Resolutions part 2

Ok I said I would lose weight, and I weigh 1 pound less today than I did yesterday so that's that one sorted. I also said I would reduce my alcohol intake and I had no alcohol at all yesterday so that's that one sorted as well, aren't I doing well? New birds today were; Goldcrest, Coal Tit, Black Headed Gull, Herring Gull, Common Gull, Jackdaw, Rook & Canada Goose, taking the years total to 21.

First stop, Hilo

More pictures are up.

Happy New Year!


I didn't take this picture of a rainbow in Hawaii, but I easily could have. We saw many while we were there -- usually when my camera was unavailable. The most spectacular was out in the middle of the ocean on our way back to San Diego.

Mother, Jane, Pierre, and I were up in the Crow's Nest playing the daily trivia challenge (did you know that the elephant is the only animal with four knees?) and enjoying a bright arc of color in front of us. Only about 40 degrees of arc was visible, because of the clouds. More of the rainbow emerged as we played, until the game was brought to an abrupt halt by the cruise director saying, LOOK at that rainbow!

We were sailing toward a full arc -- and we were getting closer!
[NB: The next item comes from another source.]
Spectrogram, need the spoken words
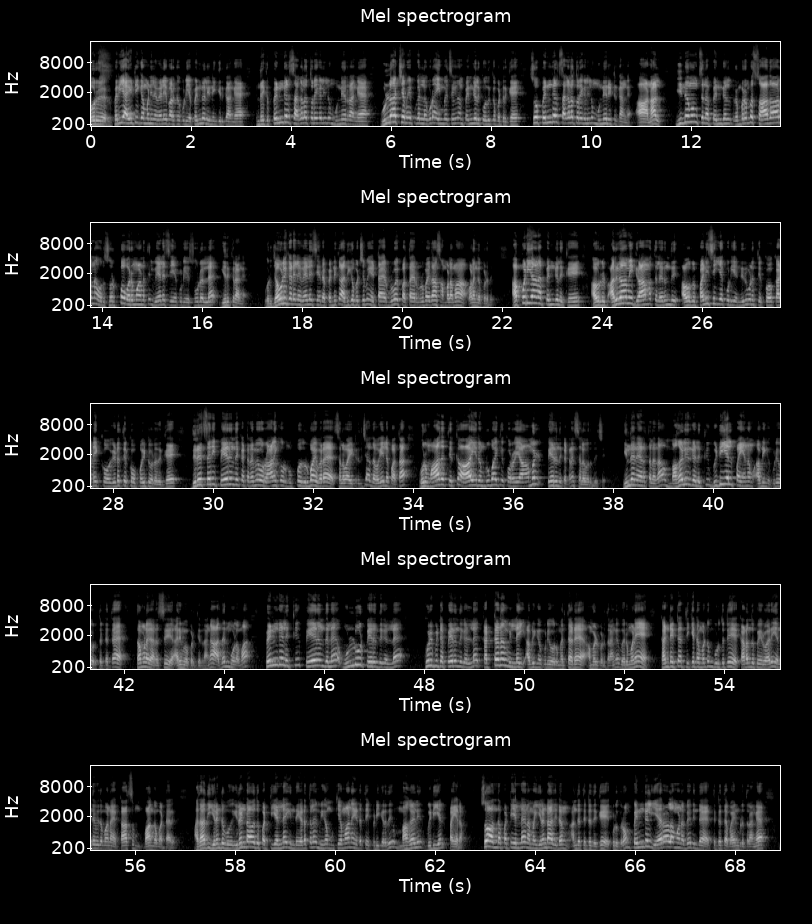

I'd never seen such a thing: The full rainbow, both ends visible, spectacularly brilliant colors, and we were actually getting close to it. No! We weren't getting "close" we were getting TO it. The rainbow was a full 360-degree circle, except where the ship was.

It was breathtaking.

I wish for you all this sense of miracle and awe as you enter 2009. May wonder take your breath away.

Resolutions


So 2009 is here and with it the time to make resolutions. I will lose weight and get fitter, I will do this by drinking less alcohol and doing more exercise. I will also reignite my passion for birding by having a 2009 bird list, which starts with the following 13 spotted in the back garden today. House Sparrow, Blackbird, Starling, Greenfinch, Wood Pigeon, Collar Dove, Magpie, Crow, Wren, Dunnock, Great Tit, Blue Tit and Long Tailed Tit. Sadly the female Goosander pictured above doesn't count because I saw this yesterday at East Park.